One day aboard the Juan Sebastián de Elcano, training ship of the Spanish Navy
Institute of Naval History and Culture
The training ship’s team is made up of the crew and guardiamarinas (sea cadets), 240 men and women in a confined space. For this reason, the ship’s organisation is as important as respect for others. The crew operates according to a routine of timetables and jobs in order to, in addition to crewing this magnificent brigantine schooner and being the training ship for future Navy officers, provide five meals a day, laundry service, cut hair, make bread, produce potable water, etc. The life of the cadets is characterised by its many tasks and obligations, as well as the limited time and space available.
The day begins with ‘reveille’. It is 07:00 hours and until that time, except for the guard on watch, the bakers and the dishwashers, everyone is resting before the start of a new day. After the necessary personal toilette, everyone goes to breakfast. In their cabins and canteens they enjoy freshly-made bread and sometimes sponge cakesand other sweets purchased during the most recent stopover in port.
At 08:00, the crew forms up by brigade: ‘Services’, ‘Manoeuvres’, ‘Machinery’, “Energy and Propulsion’ and ‘Operations and Communications’. The brigade officer reviews the personnel, checkingthat they are properly groomed and uniformed. Then the officers and petty officers assign daily tasks to each one. Likewise, the brigade commander of the cadets reviews all the students on deck, before they begin their routine activities.
From this point on, it is possible to observe the work of the crew of theElcano to its full extent, while the cadets attend class in their cabin, a truly multifunctional compartment, serving as their dining room, sitting room, study room and classroom. The deck is aswarm with people, where ‘manoeuvres’ checks and repairs the rigging, while the machinery brigade carries out its maintenance work. Operations and communications works on the bridge, the course and the radio.

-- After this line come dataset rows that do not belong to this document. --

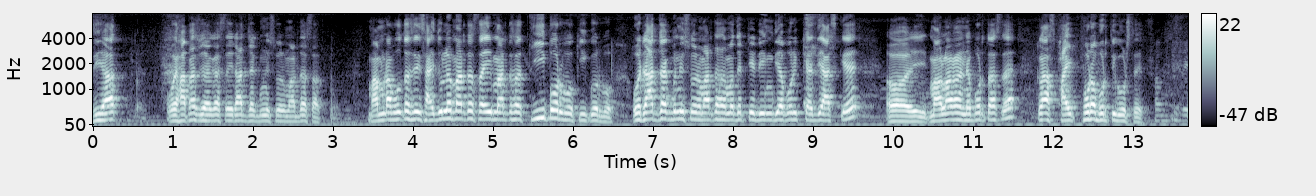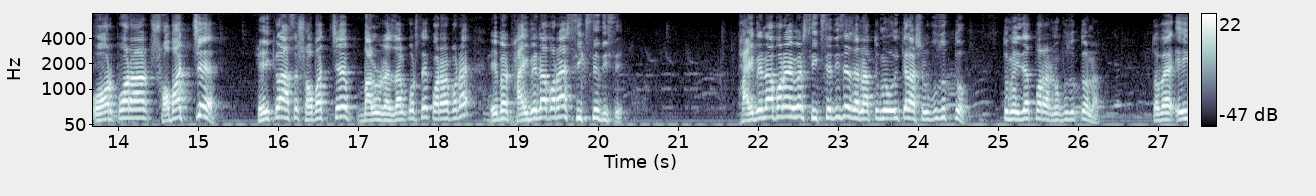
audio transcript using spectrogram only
জিহাদ, ওই হাফেজ হয়ে গেছে, এই রাজ্জাক মিনিসপুর মাদ্রাসাত আমরা বলতেছি, সাইদুল্লাহ মাদ্রাসা, এই মাদ্রাসা কি পড়ব, কি করব? ওই রাজ্জাক মিনিসপুর মাদ্রাসার মধ্যে ট্রেডিং দিয়া পরীক্ষা দিয়ে আজকে ওই মাওলানা নে পড়তেছে, ক্লাস ফাইভ ফোরে ভর্তি করছে। ওর পড়ার সবার চেয়ে, এই ক্লাসে সবার চেয়ে ভালো রেজাল্ট করছে, করার পরে এবার ফাইভে না পড়ায় সিক্সে দিছে। ফাইভে না পড়ায় এবার সিক্সে দিছে যে, না, তুমি ওই ক্লাসের উপযুক্ত। তুমি এই জাত পড়ার উপযুক্ত না। তবে এই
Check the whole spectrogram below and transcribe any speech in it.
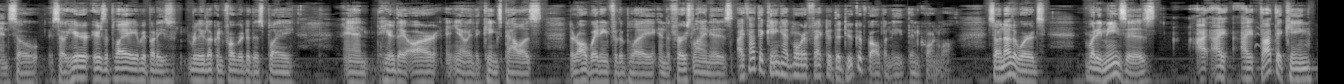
And so, so here, here's a play. Everybody's really looking forward to this play. And here they are, you know, in the king's palace. They're all waiting for the play. And the first line is, I thought the king had more affected the Duke of Albany than Cornwall. So in other words, what he means is, I, I, I thought the king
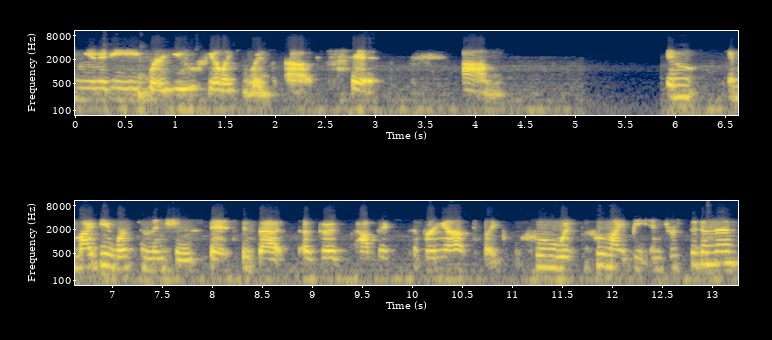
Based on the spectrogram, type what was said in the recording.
community where you feel like you would uh, fit. Um, in it might be worth to mention fit. Is that a good topic to bring up? Like who would who might be interested in this?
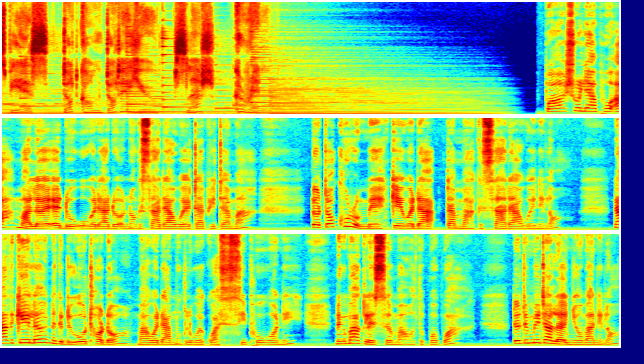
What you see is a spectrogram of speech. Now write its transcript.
sbs.com.au/karen ပွာရှူလျာဖိုအားမလဲအဒူဩဝဒဒအနောကစားဒဝဲတာဖီတာမှာတော်တော်ခုရမဲကေဝဒတမကစားဒဝဲနေလောနာတကေလနကဒူအိုထော်တော့မဝဒမှုကလဝဲကွာစီစီဖိုကောနေငကဘကလေဆမအောတပေါ်ပွားတတမီတလညောပါနေလော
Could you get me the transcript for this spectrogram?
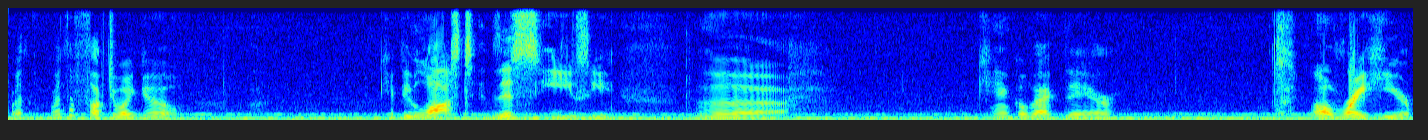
where the, where the fuck do I go? Can't be lost this easy. Uh, can't go back there. Oh, right here.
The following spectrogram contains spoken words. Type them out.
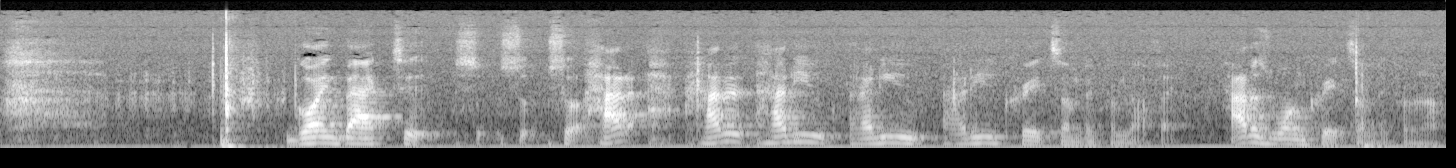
Going back to so, so, so how how do, how do you how do you how do you create something from nothing? How does one create something from nothing?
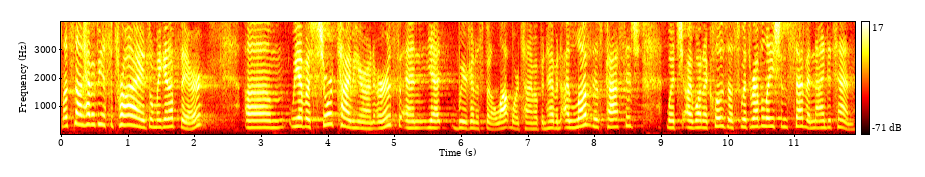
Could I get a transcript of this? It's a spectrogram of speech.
Let's not have it be a surprise when we get up there. Um, we have a short time here on earth, and yet we're going to spend a lot more time up in heaven. I love this passage, which I want to close us with Revelation 7 9 to 10.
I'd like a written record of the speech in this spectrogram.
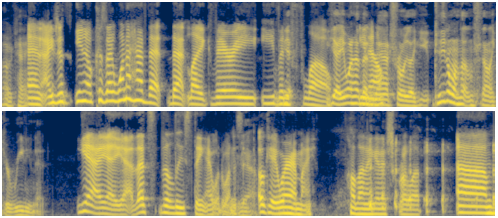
Okay. And I just, you know, because I want to have that that like very even Yeah. flow. yeah, you want to have that know? natural, like, because you, don't want that to sound like you're reading it. Yeah, yeah, yeah. That's the least thing I would want to say. Yeah. Okay, where am I? Hold on, I gotta scroll up. Um,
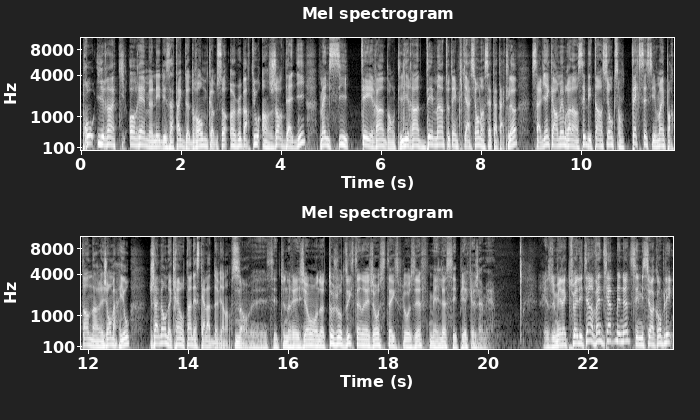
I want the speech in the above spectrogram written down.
pro-Iran qui auraient mené des attaques de drones comme ça un peu partout en Jordanie, même si Téhéran, donc l'Iran, dément toute implication dans cette attaque-là, ça vient quand même relancer des tensions qui sont excessivement importantes dans la région, Mario. Jamais on ne craint autant d'escalade de violence. Non, euh, c'est une région. On a toujours dit que c'était une région où c'était explosif, mais là, c'est pire que jamais. Résumer l'actualité en 24 minutes, c'est mission accomplie.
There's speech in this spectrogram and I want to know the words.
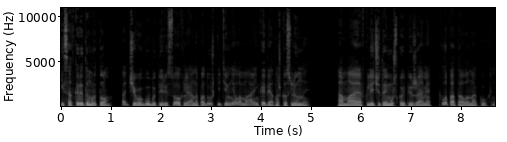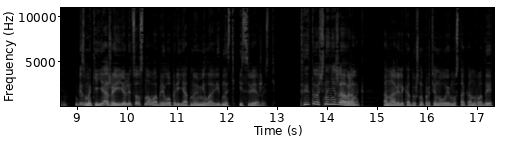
и с открытым ртом, отчего губы пересохли, а на подушке темнело маленькое пятнышко слюны. А Майя в клетчатой мужской пижаме хлопотала на кухне. Без макияжа ее лицо снова обрело приятную миловидность и свежесть. «Ты точно не жаворонок!» Она великодушно протянула ему стакан воды,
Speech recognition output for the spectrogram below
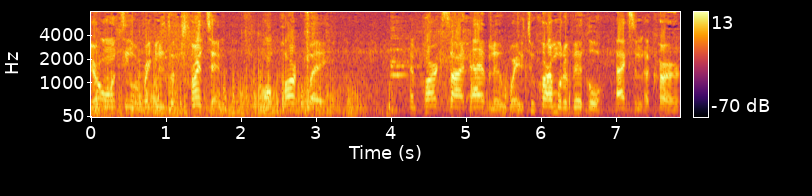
You're on scene with breaking news of Trenton on Parkway and Parkside Avenue where a two-car motor vehicle accident occurred.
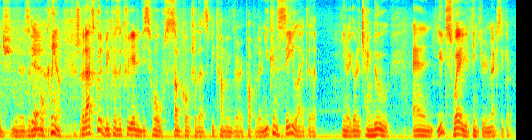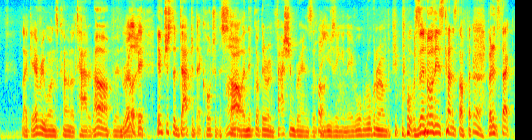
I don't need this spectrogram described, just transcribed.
edge. You know, it's a bit more cleaner. sure. But that's good because it created this whole subculture that's becoming very popular. And you can see like the, you know, you go to Chengdu, and you'd swear you'd think you're in Mexico. Like everyone's kind of tatted up and like, Really? they, they've just adapted that culture, the style, and they've got their own fashion brands that Huh. they're using, and they're walk, walking around with the peoples and all this kind of stuff. But Yeah. but it's that,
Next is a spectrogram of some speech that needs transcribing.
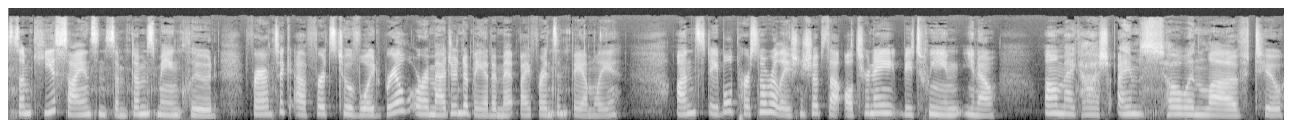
some key signs and symptoms may include frantic efforts to avoid real or imagined abandonment by friends and family, unstable personal relationships that alternate between, you know, oh my gosh, I am so in love, to,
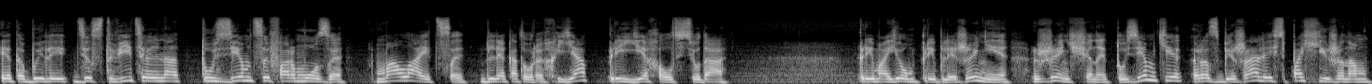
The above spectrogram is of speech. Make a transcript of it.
Это были действительно туземцы Формозы, малайцы, для которых я приехал сюда. При моем приближении женщины-туземки разбежались по хижинам,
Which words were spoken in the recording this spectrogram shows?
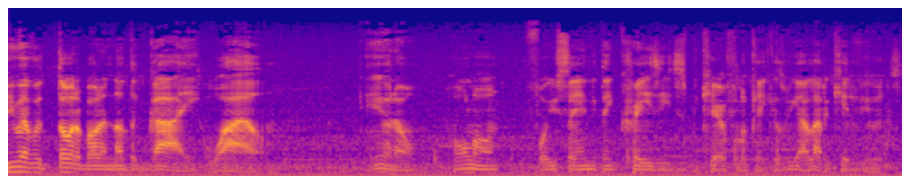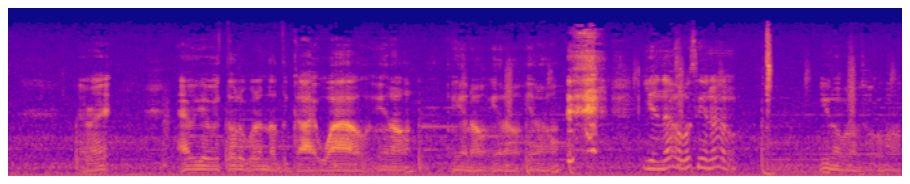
you ever thought about another guy while, you know, hold on, before you say anything crazy, just be careful, okay? Because we got a lot of kid viewers. All right. Have you ever thought about another guy while, you know, you know, you know, you know, You know, what's you know? you know what I'm talking about?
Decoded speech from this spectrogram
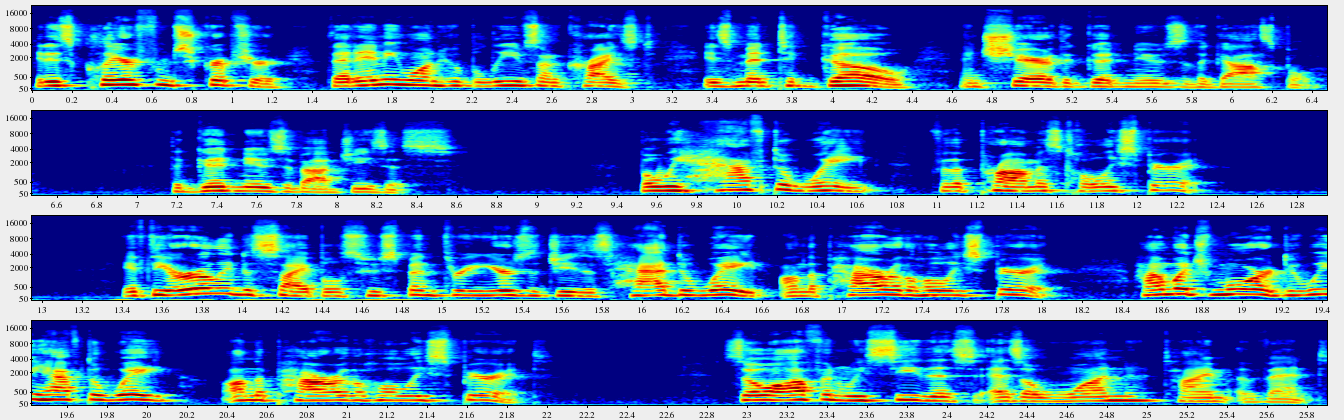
It is clear from Scripture that anyone who believes on Christ is meant to go and share the good news of the gospel, the good news about Jesus. But we have to wait for the promised Holy Spirit. If the early disciples who spent three years with Jesus had to wait on the power of the Holy Spirit, how much more do we have to wait on the power of the Holy Spirit? So often we see this as a one time event.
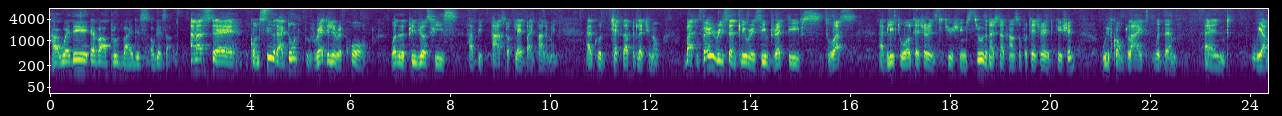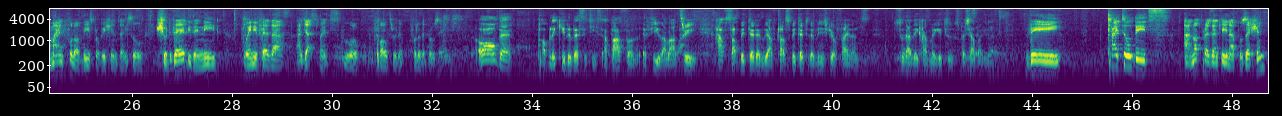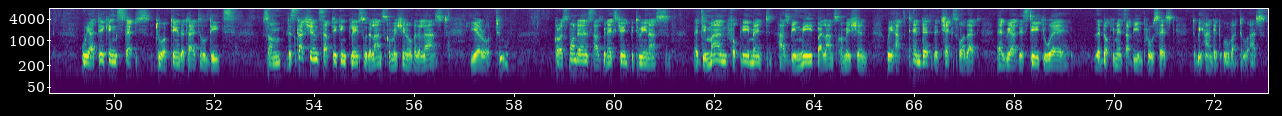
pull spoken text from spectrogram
Were they ever approved by this August House? I must uh, consider I don't readily recall whether the previous fees have been passed or cleared by Parliament. I could check that and let you know. But very recently, we received directives to us, I believe to all tertiary institutions, through the National Council for Tertiary Education. We've complied with them, and we are mindful of these provisions. And so, should there be the need for any further adjustments, we will follow through the, follow the processes. All the public universities, apart from a few, about three, have submitted and we have transmitted to the Ministry of Finance so that they can make it to special budget. The title deeds are not presently in our possession. We are taking steps to obtain the title deeds. Some discussions have taken place with the Lands Commission over the last year or two. Correspondence has been exchanged between us. A demand for payment has been made by Lands Commission. We have tendered the checks for that, and we are at the stage where the documents are being processed to be handed over to us.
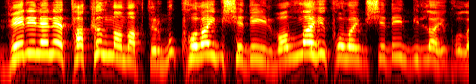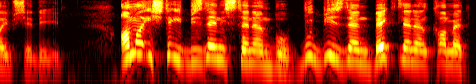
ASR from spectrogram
Verilene takılmamaktır. Bu kolay bir şey değil. Vallahi kolay bir şey değil. Billahi kolay bir şey değil. Ama işte bizden istenen bu. Bu bizden beklenen kamet.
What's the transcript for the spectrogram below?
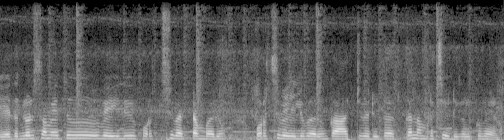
ഏതെങ്കിലും ഒരു സമയത്ത് വെയിൽ കുറച്ച് വെട്ടം വരും കുറച്ച് വെയിൽ വരും കാറ്റ് വരും. ഇതൊക്കെ നമ്മുടെ ചെടികൾക്ക് വേണം.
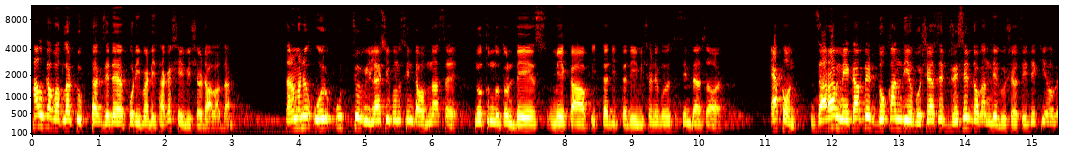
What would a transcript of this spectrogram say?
হালকা পাতলা টুকটাক যেটা পরিপাটি থাকা সেই বিষয়টা আলাদা। তার মানে ওর উচ্চ বিলাসী কোনো চিন্তা ভাবনা আছে? নতুন নতুন ড্রেস মেকআপ ইত্যাদি ইত্যাদি, এই বিষয় নিয়ে কোনো চিন্তা আছে হয়? এখন, যারা মেকআপের দোকান দিয়ে বসে আছে ড্রেসের দোকান দিয়ে বসে আছে এদের কি হবে?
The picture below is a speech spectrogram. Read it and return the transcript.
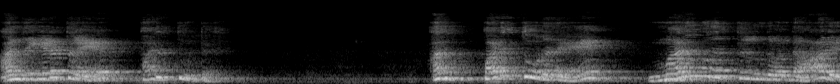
அந்த இடத்துல படுத்து விட்டது அது படுத்த உடனே பக்கத்திலிருந்து வந்த ஆடு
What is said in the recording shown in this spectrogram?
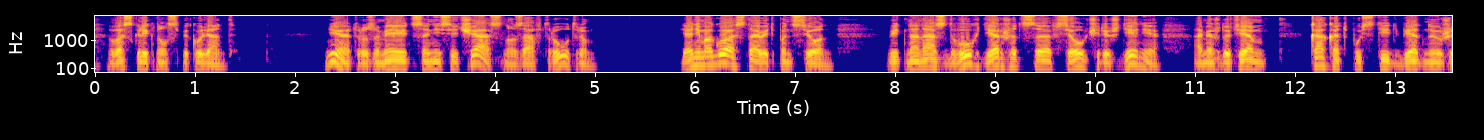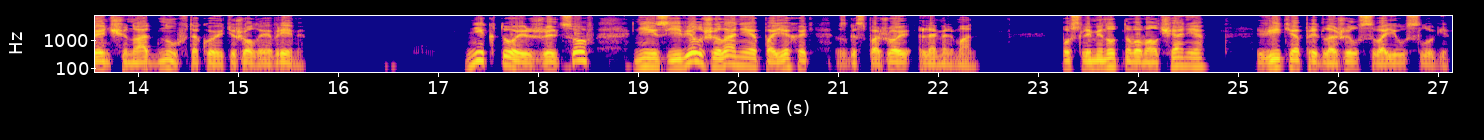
— воскликнул спекулянт. «Нет, разумеется, не сейчас, но завтра утром. Я не могу оставить пансион, ведь на нас двух держится все учреждение, а между тем, как отпустить бедную женщину одну в такое тяжелое время?» Никто из жильцов не изъявил желания поехать с госпожой Лемельман. После минутного молчания Витя предложил свои услуги.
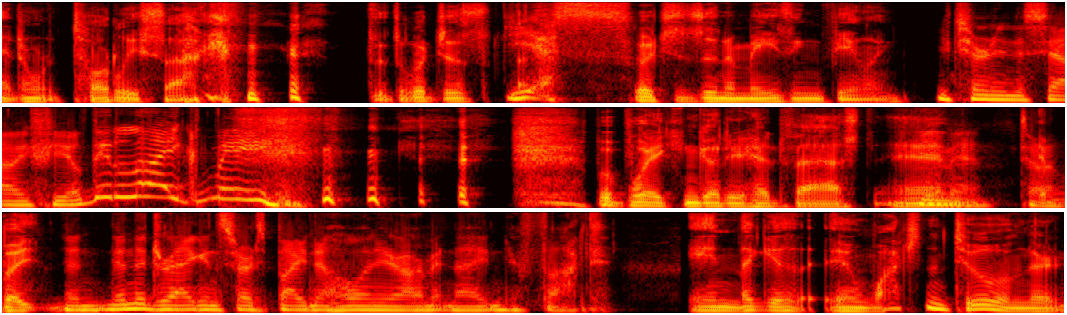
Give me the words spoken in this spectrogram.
I don't totally suck," which is Yes. which is an amazing feeling. You turn into Sally Field. They like me. but boy, it can go to your head fast. And, yeah, man. Totally. but- and then the dragon starts biting a hole in your arm at night and you're fucked. And like uh, and watching the two of them, they're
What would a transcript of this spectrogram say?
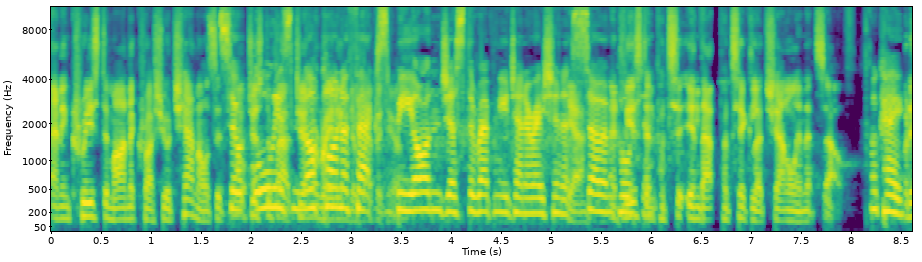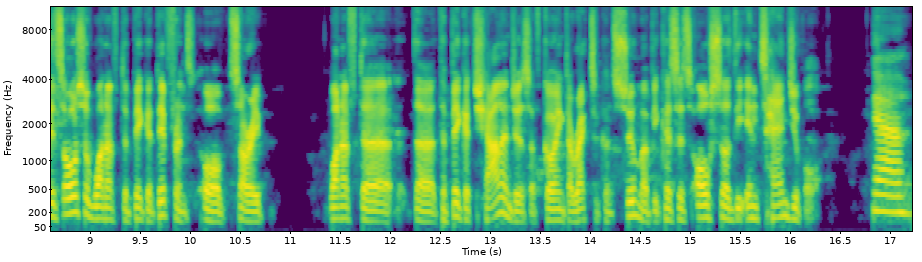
an increased demand across your channels it's So not just all about these knock-on generating the effects beyond just the revenue generation. It's yeah, so important. at least in, in that particular channel in itself. okay. But it's also one of the bigger difference, or sorry, one of the, the the bigger challenges of going direct to consumer because it's also the intangible Yeah.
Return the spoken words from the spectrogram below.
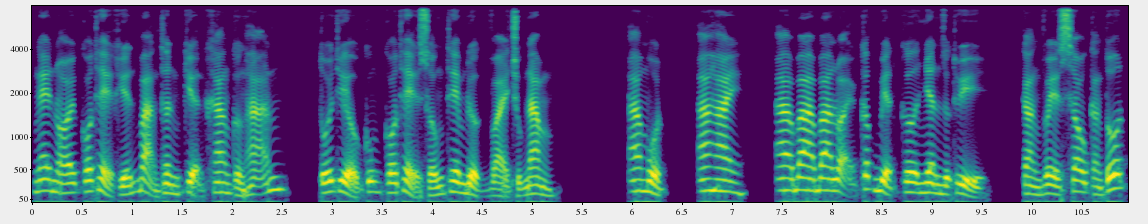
nghe nói có thể khiến bản thân kiện khang cường hãn, tối thiểu cũng có thể sống thêm được vài chục năm. A1, A2, A3 ba loại cấp biệt cơ nhân dược thủy, càng về sau càng tốt,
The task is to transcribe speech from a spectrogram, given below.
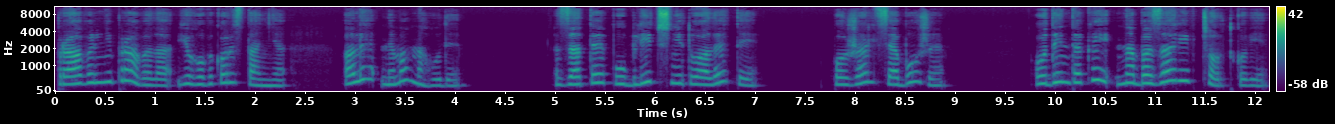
правильні правила його використання, але не мав нагоди. Зате публічні туалети, пожалься Боже. Один такий на базарі в Чорткові.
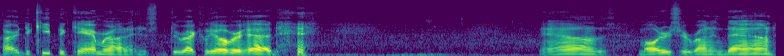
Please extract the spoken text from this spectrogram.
Hard to keep the camera on it. It's directly overhead. now the motors are running down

At 10:30, there is a break for coffee and the traditional morning sandwich. At 11:00 they return to class or work, until 12:45. From thattime until 15:45, except for on-duty personnel, there is free time to relax, exercise and eat in one of two shifts: at 13:00 and at 14:00 hours. For the cadets, all of this is always interrupted by the meridian hour, when the sun is at its highest: the cadets measure the height of the sun with a sextant and calculate the ship’s position (in latitude and longitude), as practical training for their astronomy and navigation course
At 15:45, classes and work resume. The crew continues its activity until 17:45 to keep the decks in the utmost shipshape condition, and ensure that all rigging, pulleys, blocks and tackle (essential to manoeuvre each sail); navigation, communications and propulsion equipment and systems are in the best condition; and to safely handle manoeuvres and navigation.
After the afternoon work and classes are done, there is again time for relaxation, or study in the case of the cadets, the ship’s deck being the preferred place to enjoy free time.
At 20:00 there a concert by a small military musical unit made up of crew members. With the cadets practically putting away their sextants after taking their readings on spotting the first stars in the evening twilight, the musical unit performs songs from the past and present..
After the concert, the personnel scatter to their cabins and berths for dinner and to enjoy a few moments of time together. Little by little, the crowded deck of the Elcano will clear and the crew will withdraw to rest, except for those on watch.
The night is divided into three watches, four hours each, from 20:00 to 08:00 hours. During this time, the different watch teams, including the cadets, steer the ship from the deck, oversee the energy and propulsion systems, adjust the rigging depending on the wind, etc.
But not all situations can be resolved by the watch personnel, and on occasions it is necessary to order ‘general manoeuvre’, in which, to the sound of the warrant officers’ whistles, the cadets and the entire crew work as one, with extreme teamwork, to tack the ship or adjust the rigging depending on the wind..
This is one day aboard the Juan Sebastián de Elcano, where the crew and cadets serve with enthusiasm and excitement, giving their best on this iconic nonagenarian ship.